BWW Reviews: Half and Half's CHICAGO Reinvigorates a Classic
"Ladies and gentlemen, you are about to see a story of murder, greed, corruption, violence, exploitation, adultery, and treachery-all those things we hold near and dear to our hearts." So begins the classic Kander and Ebb musical, Chicago. Of course, there are some other things that we hold near and dear to our hearts, such as pitch perfect voices, showy choreography, imaginative staging, and a good rum and coke. Thankfully, all are present and accounted for in Half and Half's current production of Chicago. Whether you've seen the show or the Oscar-winning movie before, you owe it to yourself to see this uniquely immersive production.
Chicago, the hit show about two jazz age murderesses who capitalize on their infamy and notoriety, has never been this smoky, steamy, sexy, or stylish. The production is hands down the most fun I've had in a theater so far this year (possibly ever), but it's not in a theater at all.
Co-directors M. Scott Tatum and Julie Wright have opted to stage their production in a bar instead of a traditional theater space. The venue, Maggie Mae's Gibson Lounge, is the perfect setting as it evokes the feel of a 1920s speakeasy. Every inch of the space is utilized to pull the audience into the action and the story. Characters make entrances and exits from the audience, flirt with the crowd, and even sit at the bar to listen to solo numbers. The distinct space puts the audience in close proximity to the performers and creates an entirely immersive experience.
While the space may be the most memorable feature of the production, it's really just the icing on the cake. If the same production was transplanted into a traditional theater, it would still be a fantastic show; with the inventive space, it's in a class of its own. The 8 piece jazz ensemble, under the direction of John Vander Gheynst, sounds superb, and Brazie Adamez's choreography is full of Broadway razzle dazzle. Her take on "Cell Block Tango," featuring a one man ensemble (Tyler Cullen) as the husbands/victims of the six merry murderesses, is particularly fun and eye-catching. The shadowy, nightclub style lighting (courtesy of co-director Tatum) and the costumes by Becca Fruthaler help to create a seedy atmosphere.
The creative team certainly sets the bar high, as does the cast. Kimberley Wilson gives the character of Roxie, the adulterous wannabe vaudeville star, a bubbly personality. But there's a deviously sharp mind buried underneath Roxie's blonde hair, and sparks fly in the moments where Wilson shows how cunning Roxie can be. As Velma, Leslie Hollingsworth once again shows that she's a gifted triple threat. Hollingsworth's energetic rendition of "I Can't Do it Alone" is a showstopper, as is her sultry take on "All That Jazz. " She also finds a few moments to break down her character's tough-as-nails exterior to show some vulnerability and desperation.
The supporting cast is equally as strong.
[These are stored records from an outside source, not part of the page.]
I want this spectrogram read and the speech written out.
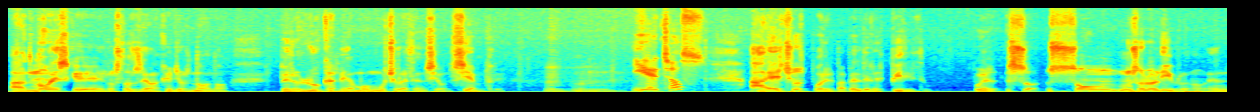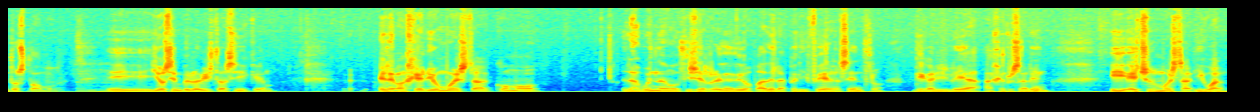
Ah, no es que los otros evangelios no, ¿no? Pero Lucas me llamó mucho la atención, siempre. ¿Y hechos? Ah, hechos por el papel del Espíritu pues son un solo libro, ¿no? en dos tomos. Y yo siempre lo he visto así, que el Evangelio muestra cómo la buena noticia del reino de Dios va de la periferia al centro, de Galilea a Jerusalén, y Hechos muestra igual,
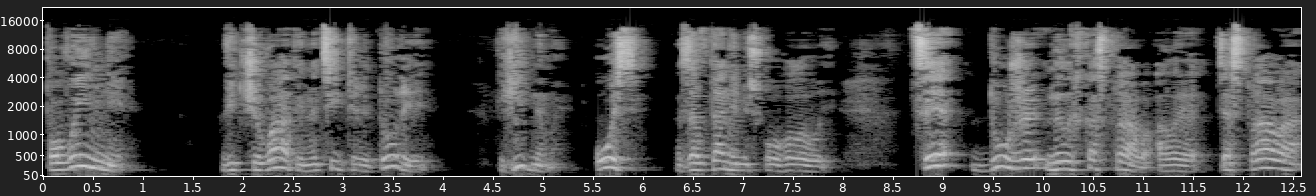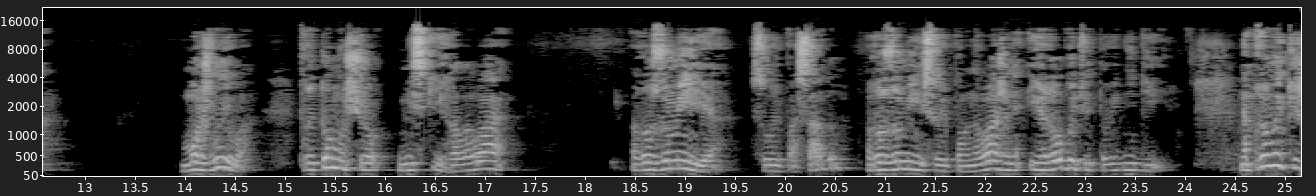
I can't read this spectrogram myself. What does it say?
повинні відчувати на цій території гідними. Ось завдання міського голови. Це дуже нелегка справа, але ця справа можлива при тому, що міський голова розуміє свою посаду, розуміє свої повноваження і робить відповідні дії. На превеликий,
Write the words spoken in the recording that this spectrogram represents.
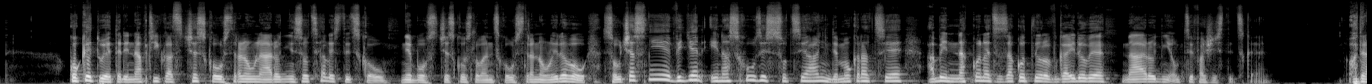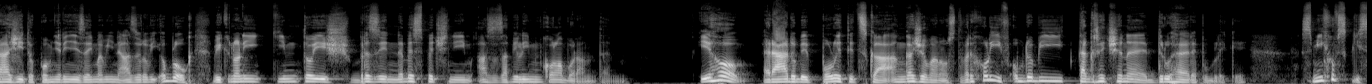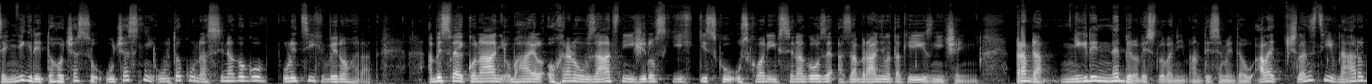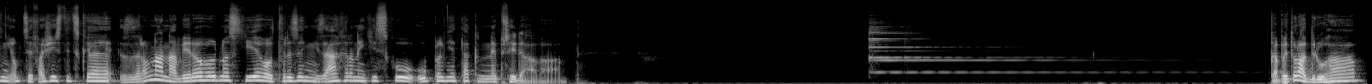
Koketuje tedy například s Českou stranou národně socialistickou nebo s Československou stranou lidovou. Současně je viděn i na schůzi sociální demokracie, aby nakonec zakotvil v Gajdově národní obci fašistické. Odráží to poměrně zajímavý názorový oblouk, vykonaný tímto již brzy nebezpečným a zavilým kolaborantem. Jeho rádoby politická angažovanost vrcholí v období tak řečené druhé republiky. Smíchovský se někdy toho času účastní útoku na synagogu v ulicích Vinohrad, aby své konání obhájil ochranou vzácných židovských tisků uschovaných v synagoze a zabránil tak jejich zničení. Pravda, nikdy nebyl vysloveným antisemitou, ale členství v Národní obci fašistické zrovna na věrohodnosti jeho tvrzení záchrany tisků úplně tak nepřidává. Kapitola druhá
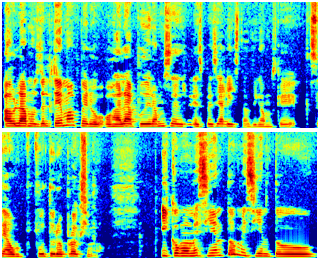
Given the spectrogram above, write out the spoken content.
hablamos del tema, pero ojalá pudiéramos ser especialistas, digamos que sea un futuro próximo. Y como me siento, me siento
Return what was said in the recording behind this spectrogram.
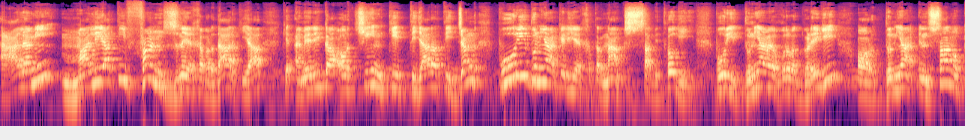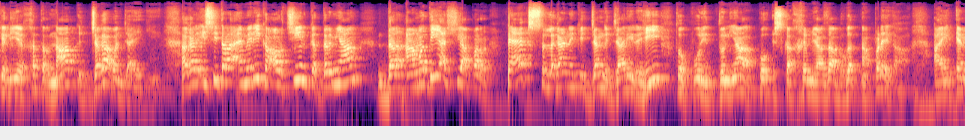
عالمی مالیاتی فنڈز نے خبردار کیا کہ امریکہ اور چین کی تجارتی جنگ پوری دنیا کے لیے خطرناک ثابت ہوگی۔ پوری دنیا میں غربت بڑھے گی اور دنیا انسانوں کے لیے خطرناک جگہ بن جائے گی۔ اگر اسی طرح امریکہ اور چین کے درمیان درآمدی اشیاء پر ٹیکس لگانے کی جنگ جاری رہی، تو پوری دنیا کو اس کا خمیازہ بھگتنا پڑے گا۔ آئی ایم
Tyler Jones plays Roxie's often ignored husband, Amos, with an innocent charm, and he sells his big number better than anyone else I've seen in the role. Chelsea Manasseri, while a bit younger than her character of Mama Morton calls for, has the perfect lounge singer voice and stage presence needed for the role, and Joe Hartman is hilarious as the reporter, Mary Sunshine.
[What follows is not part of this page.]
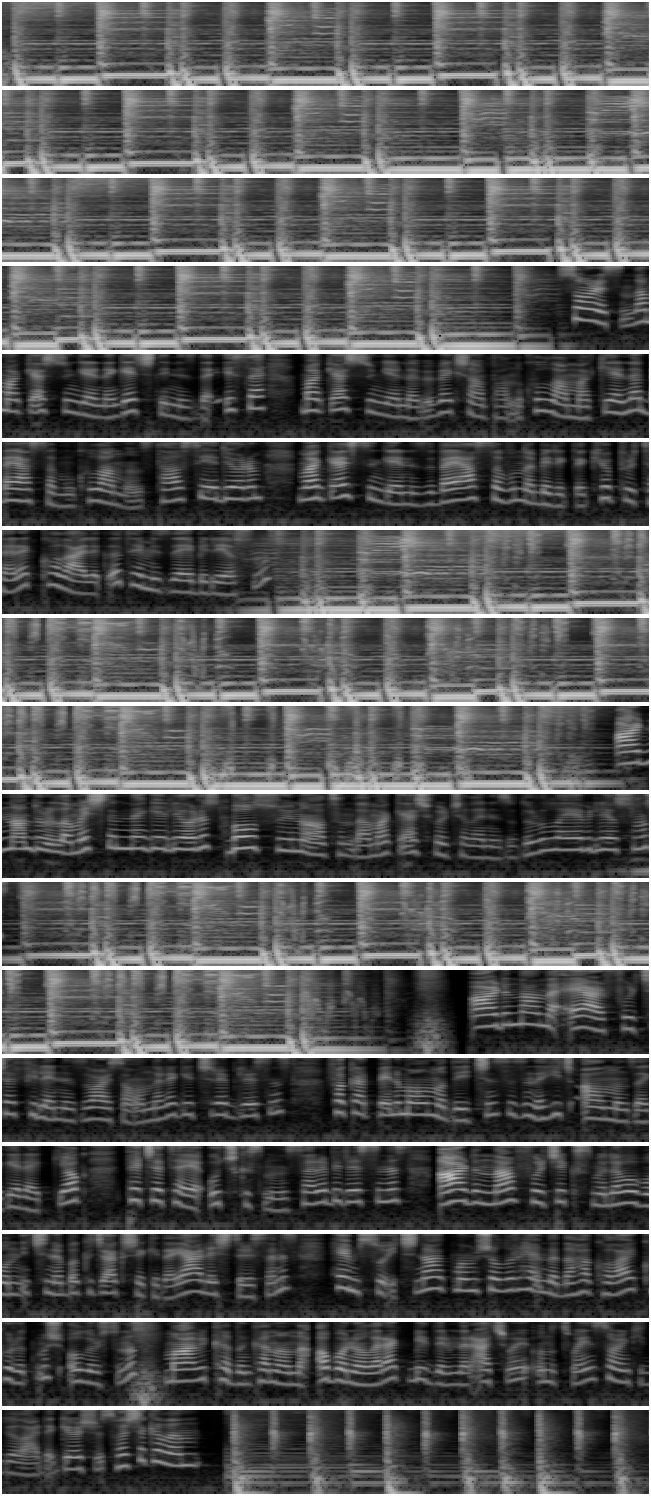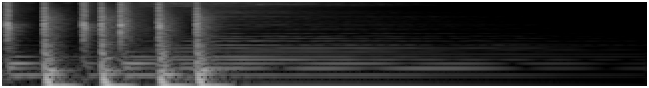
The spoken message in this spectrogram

But the biggest surprise is Leslie Hethcox as Billy Flynn, the sleazy defense lawyer. There's no denying that Hethcox is a fantastic performer, but he's often cast in character roles that call for someone of his comedic talents. Seeing him in the leading man role of Billy Flynn is a refreshing change of pace which shows that Hethcox gifts extend farther than the ability to land a joke. He's a true showman, and it's nice to see him in a role where more of his talents are put to use.
Like their 2013 production of Passing Strange, Chicago is an astonishingly entertaining evening which proves that Half and Half Productions is a new theater company to watch. Three guys named Kander, Ebb, and Fosse would be proud.
Running time: 2 hours and 20 minutes, including one 15 minute intermission.
CHICAGO, produced by Half and Half Productions, plays the Gibson Lounge at Maggie Mae's (323 E. 6th St, Austin 78701) now thru June 1st. Performances are Thursdays, Saturdays, and Sundays at 8pm and Fridays at 6pm. Tickets are $25-35. For tickets and information, please visit www.halfandhalfproductions.org